In 1946 a photograph in Vogue showed a young man in a dinner jacket flirting with a beautiful model near the Hôtel de Ville in Paris. The time was only two years after the liberation of the city, and I was a senior at Columbia who, like everyone I knew, dreamed of traveling to France. Pictures like this one represented the image of what life might hold in store for me if only I could reach the City of Light–a goal I achieved three years later thanks to the GI Bill. No, I was not–by a long shot–the elegant young man in the photograph, and my girlfriend was not a model. But our affair had its moments of glamour, even though they were shadowed by some of the worst events of modern history.
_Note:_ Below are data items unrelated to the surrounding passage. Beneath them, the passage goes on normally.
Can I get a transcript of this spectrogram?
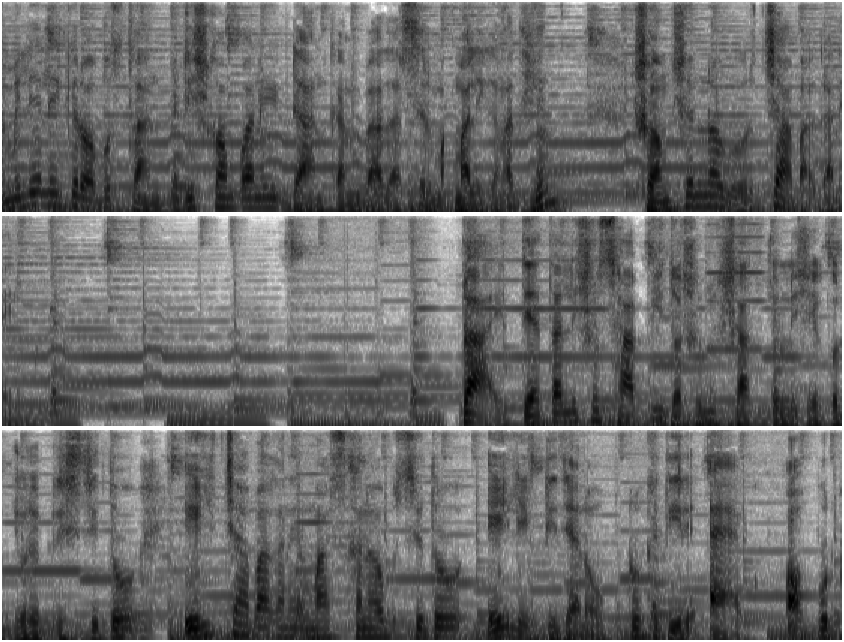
ক্যামিলিয়া লেকের অবস্থান ব্রিটিশ কোম্পানির ডানকান ব্রাদার্সের মালিকানাধীন শমশেরনগর চা বাগানে। প্রায় তেতাল্লিশশো ছাব্বিশ দশমিক সাতচল্লিশ একর জুড়ে বিস্তৃত এই চা বাগানের মাঝখানে অবস্থিত এই লেকটি যেন প্রকৃতির এক অপূর্ব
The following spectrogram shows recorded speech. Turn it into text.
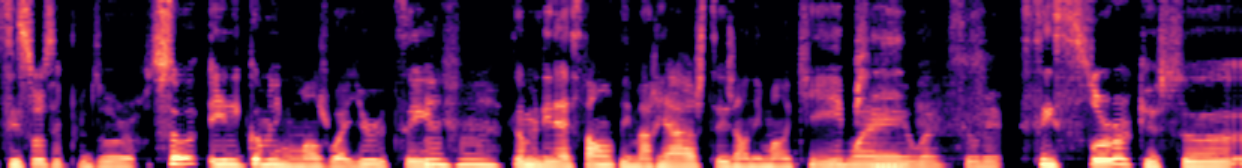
c'est sûr, c'est plus dur. Ça, et comme les moments joyeux, tu sais. Mm-hmm. Comme les naissances, des mariages, tu sais, j'en ai manqué. Ouais, ouais, c'est vrai. C'est sûr que ça,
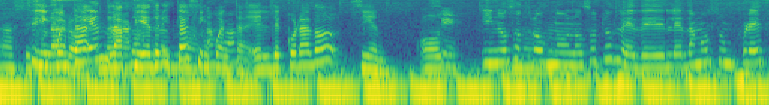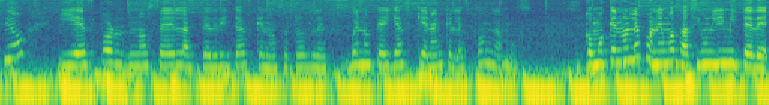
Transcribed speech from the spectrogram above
Ah, Sí, claro. 50, Cien la piedrita Ajá. 50, el decorado 100. O- Sí. Y nosotros no, nosotros le, de- le damos un precio y es por, no sé, las piedritas que nosotros les, bueno, que ellas quieran que les pongamos. Como que no le ponemos así un límite de,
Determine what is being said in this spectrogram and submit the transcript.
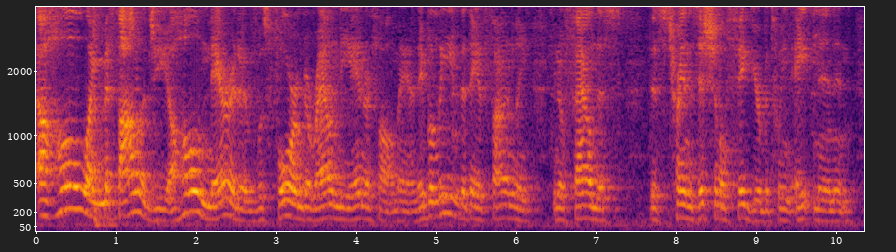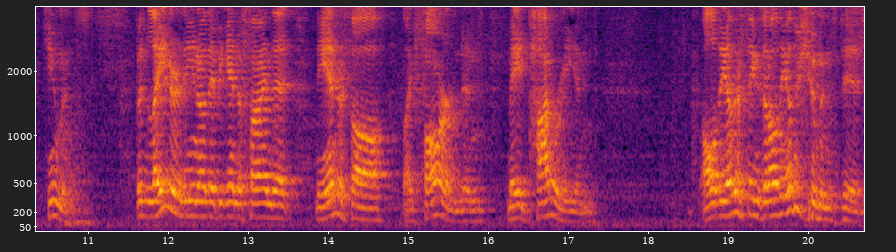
a whole like mythology, a whole narrative was formed around Neanderthal man. They believed that they had finally, you know, found this this transitional figure between ape men and humans. But later, you know, they began to find that Neanderthal like farmed and made pottery and all the other things that all the other humans did.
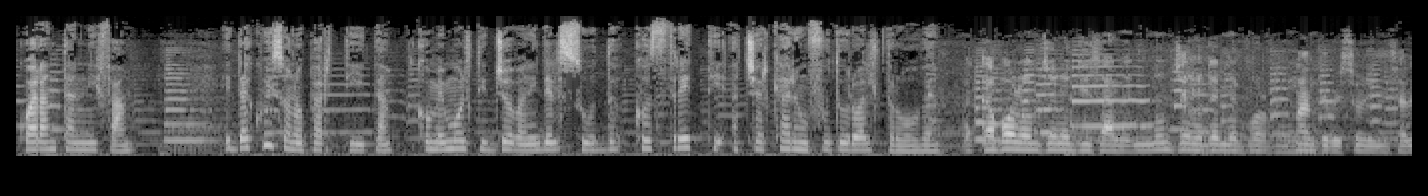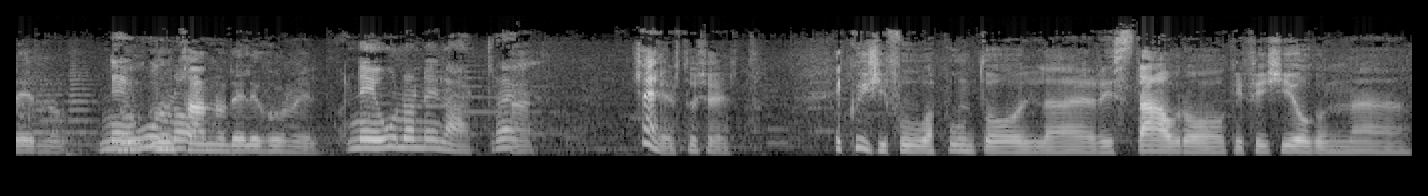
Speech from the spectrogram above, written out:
40 anni fa, e da cui sono partita, come molti giovani del sud, costretti a cercare un futuro altrove. A Capo non sono di sale, non sono delle fornelle. Quante persone di Salerno Ne non, uno- non sanno delle fornelle? Né uno né l'altro. eh. Eh. Certo, certo. E qui ci fu appunto il restauro che feci io con, eh,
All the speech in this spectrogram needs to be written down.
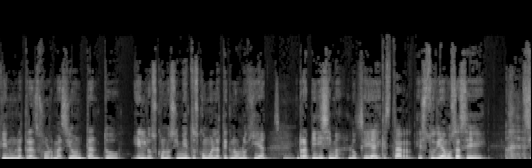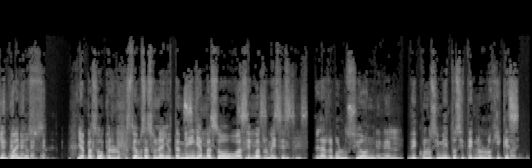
tiene una transformación tanto en los conocimientos como en la tecnología Sí. rapidísima lo Sí, que hay que estar... estudiamos hace cinco años ya pasó pero lo que estudiamos hace un año también Sí, ya pasó hace sí, cuatro sí, meses. la revolución En el, de conocimientos y tecnológica es Bueno,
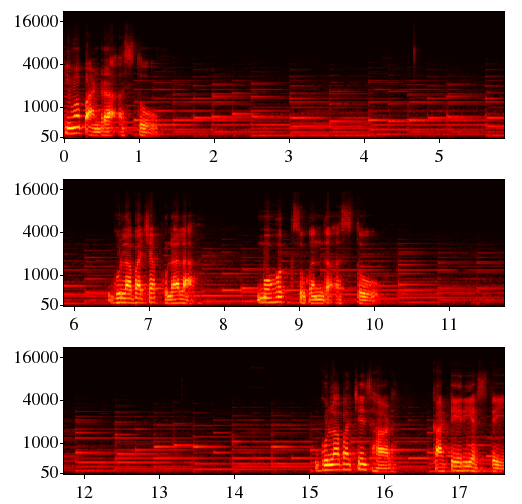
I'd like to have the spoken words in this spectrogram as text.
किंवा पांढरा असतो. गुलाबाच्या फुलाला मोहक सुगंध असतो. गुलाबाचे झाड काटेरी असते.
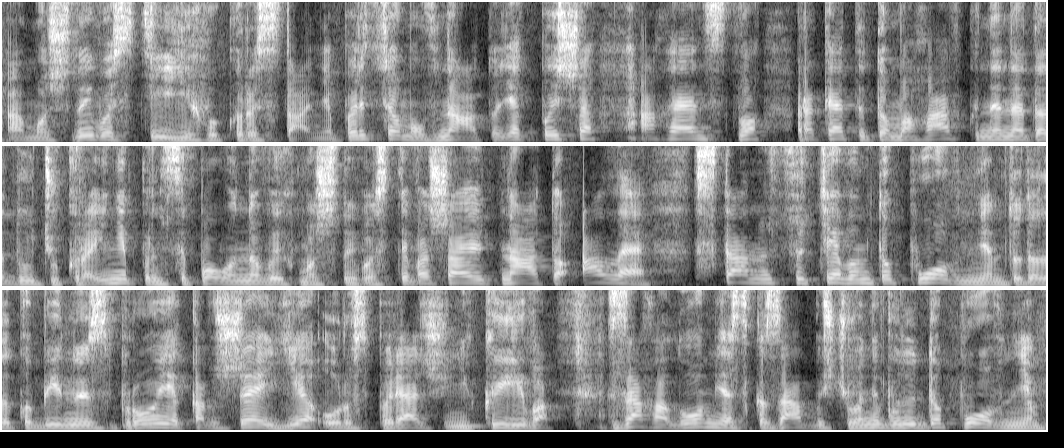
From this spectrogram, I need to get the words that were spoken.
а, можливості їх використання. При цьому в НАТО, як пише агентство, ракети томагавк не нададуть Україні принципово нових можливостей. Вважають НАТО, але стануть суттєвим доповненням до далекобійної зброї, яка вже є у розпорядженні Києва. Загалом я сказав би, що вони будуть доповненням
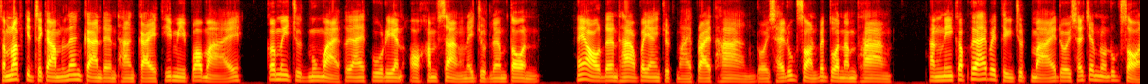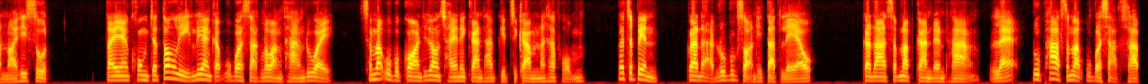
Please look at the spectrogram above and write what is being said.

Ruth Baeck was her name. When I met her on the Left Bank in 1949, I asked her about the number tattooed on her arm and she told me her story. She said she was a niece of Leo Baeck, the revered Chief Rabbi of Berlin in the 1930s and ’40s, who, with Ruth and her mother and more than 100,000 other Jews, had been held in the Theresienstadt concentration camp outside Prague. At some point Ruth was called on by Baeck in an attempt to save the life of a young Czech actor who was sick with typhus and could no longer answer the roll call. The desperate plan was for her to marry the young man so that his ultimate fate might be forestalled–as if the Nazis could conceivably be sentimental about newlyweds. Baeck performed the ceremony in the barracks, but the next day the guards shot the boy as he lay in his bunk.
Ruth was 16. She survived as best she could–this was, after all, the showcase camp of the Nazis, and activities like music, art and acting were encouraged for the eyes of the visiting Red Cross. But there was a constant stream of Jews sent from Theresienstadt to Auschwitz.
Meanwhile, Ruth’s mother was dying of cancer and in great pain; there was no morphine. Not long after she died, the camp was liberated and Ruth made her way to Paris. Her father had been able to weather the war years safely in Morocco, where he had gone on a business trip. Ruth had herself photographed in the traditional formal way and sent the portrait to him so he could see what his daughter looked like after a lapse of seven years. They had never gotten along well and, after a brief reunion, never saw each other again.
In Paris Ruth lived at first in a hostel for displaced girls sponsored by the Rothschilds. She was a bit older than the others and, after finding work in a bookstore, moved to a studio apartment on the Rue du Boccador. It was about this time that she was introduced to me by her former boyfriend, Richard, a Polish Jew who had survived in Vichy France during the war and was now, like me, a student at the Sorbonne.
Unlike Richard, a true scholar who eventually became a distinguished professor, I was what the French would call a flâneur–more interested in sitting in cafes and strolling the boulevards, observing the passersby, eyeing the rare creatures who lived in the fashionable arrondissements, reading Jane Austen and Hemingway and even Molière. I was a prime exemplar of Brecht’s remark that an optimist is someone who hasn’t heard the news. For me it was all “April in Paris, chestnuts in blossom” and every romantic cliché I had imbibed from the French movies I had seen in New York.